On the second floor is the exhibit of the “Offenders and the Defenders” of human rights. The offenders were Hitler, Mao Zedong, Joseph Stalin, Pol Pot, Idi Amin, and Augusta Pinochet. The Defenders were: Mohandas Gandhi, Eleanor Roosevelt, Yelena Bonner, Martin Luther King Jr., Vaclav Havel, Nelson Mandela, and Estela Barnes de Carlotto. If you don’t know who any of these people are, then you should look them up. The two groups are on opposite walls facing each other, and us visitors fill the gap between them. The heroes and the villains were clear. The heroes fought for human rights, and the villains oppressed people. The obvious message is to be on the side that supports human rights.

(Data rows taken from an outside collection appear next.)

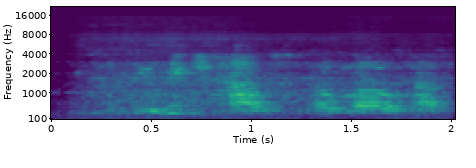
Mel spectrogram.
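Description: Muffled, thin-sounding speech from a small loudspeaker, the words indistinct.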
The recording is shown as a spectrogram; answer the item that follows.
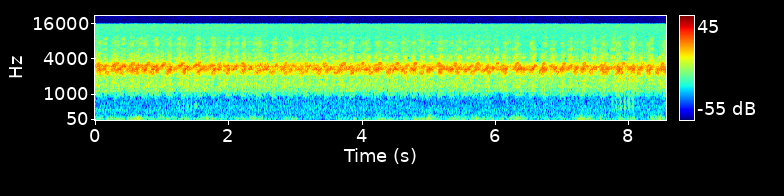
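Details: Countryside frogs calling at night, a dense continuous chorus of rapid pulsing croaks forming a steady bright band, with occasional low thumps underneath.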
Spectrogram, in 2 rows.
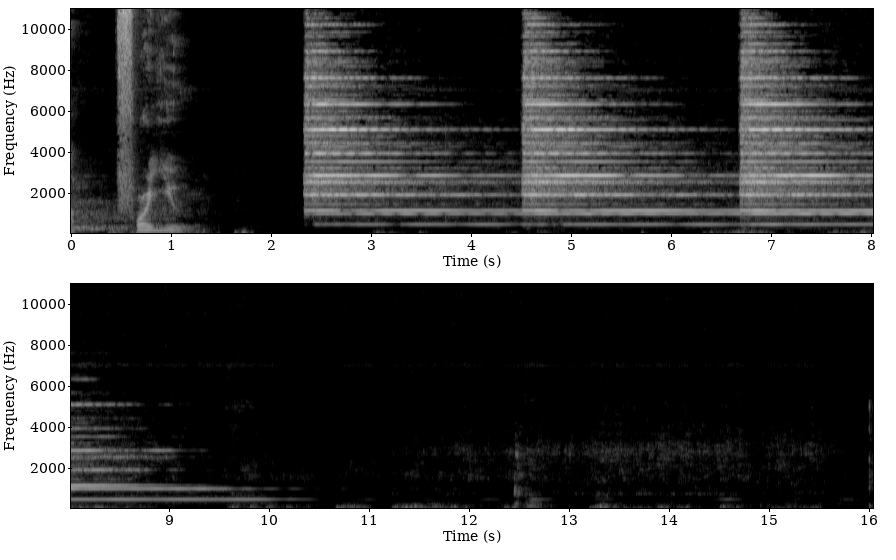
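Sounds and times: bell ringing: 2.4s - 10.1s.

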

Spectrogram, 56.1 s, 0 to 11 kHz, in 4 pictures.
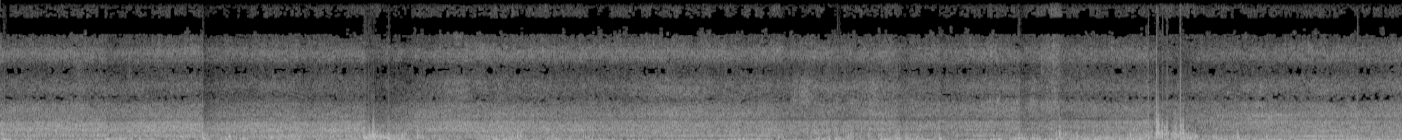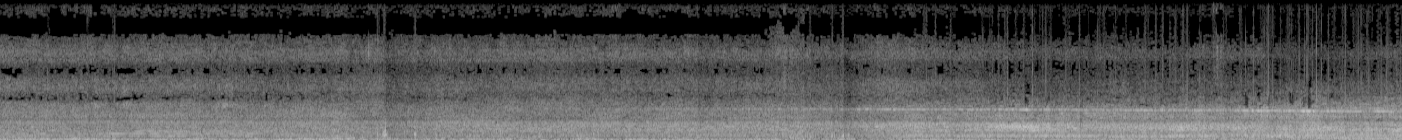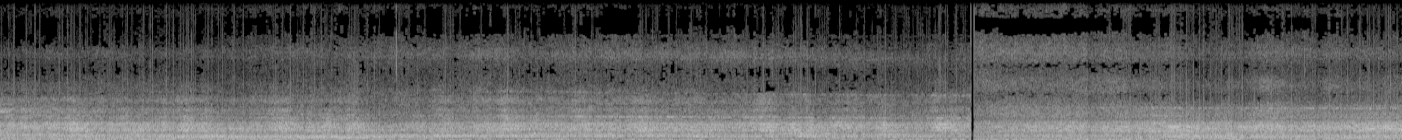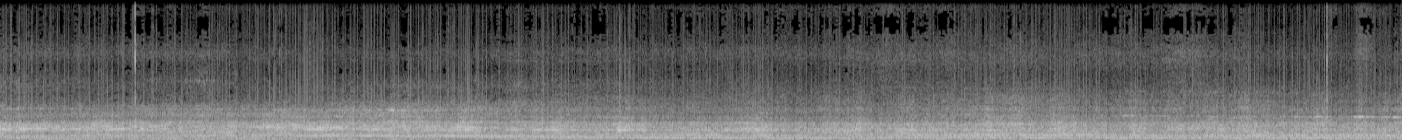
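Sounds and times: jet engines rumbling at takeoff: 0.0s - 56.0s.

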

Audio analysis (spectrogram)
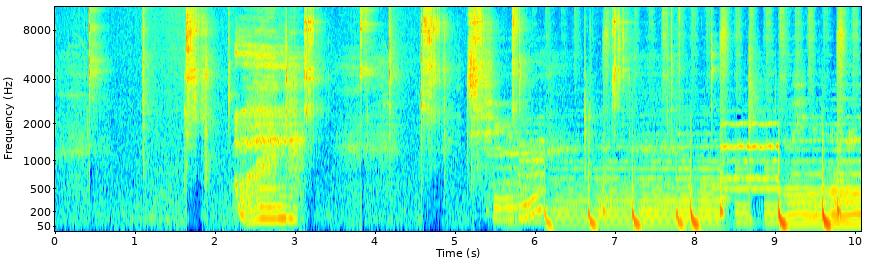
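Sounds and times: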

The Civil Rights section had a display that shared stories of people who had been killed for fighting for equal rights. In almost all of these, the guilty parties were members of neo-Nazi groups or the KKK. A white guy standing next to me said, “Its a good thing those groups don’t exist anymore.”
There was also a small area that talked about the United States today, suggesting that things may not in fact be perfect right now. But, this was all done in a very low-key way. A dense paragraph mentioned that popular views on LGBT rights were changing in the United States. Drone strikes, Guantanamo Bay, and counter-terrorism projects were cited as “policies that have generated debate about the most effective ways to keep America safe.” Of course, literally every other movement in this museum involving the heroes and villains also “generated debate”.
It was possible to go through the entire center without feeling terribly convicted about anything in particular. Visitors are continually let off the hook, and I think a lot of people see the center as a giant victory party. That’s certainly what this shirt that I found in the gift-shop would suggest:
But, I don’t think that people are treated equally today, and I am complicit in that. I look at the row of Defenders of human rights, and I want to be like them. I look at the row of villains, and even though it makes me feel sick, I can also see what they were trying to do. I want to contribute to the right side of the struggles of today, but just as in the parts of the Center that described today’s injustices, the best way(s) to do this are usually a bit fuzzy to me.
What are these “Human Rights”, and how exactly do I go about fighting for them. As far as I can tell, the only good for the existence of universal human rights comes from the idea that certain rights are given to people by God. If you want to look at philosophical/ethical arguments for human rights that don’t resort to God, the read my next post about why this doesn’t actually work.
But, if rights are given to people by God, then knowing God better will teach us about the rights that God may have given to people.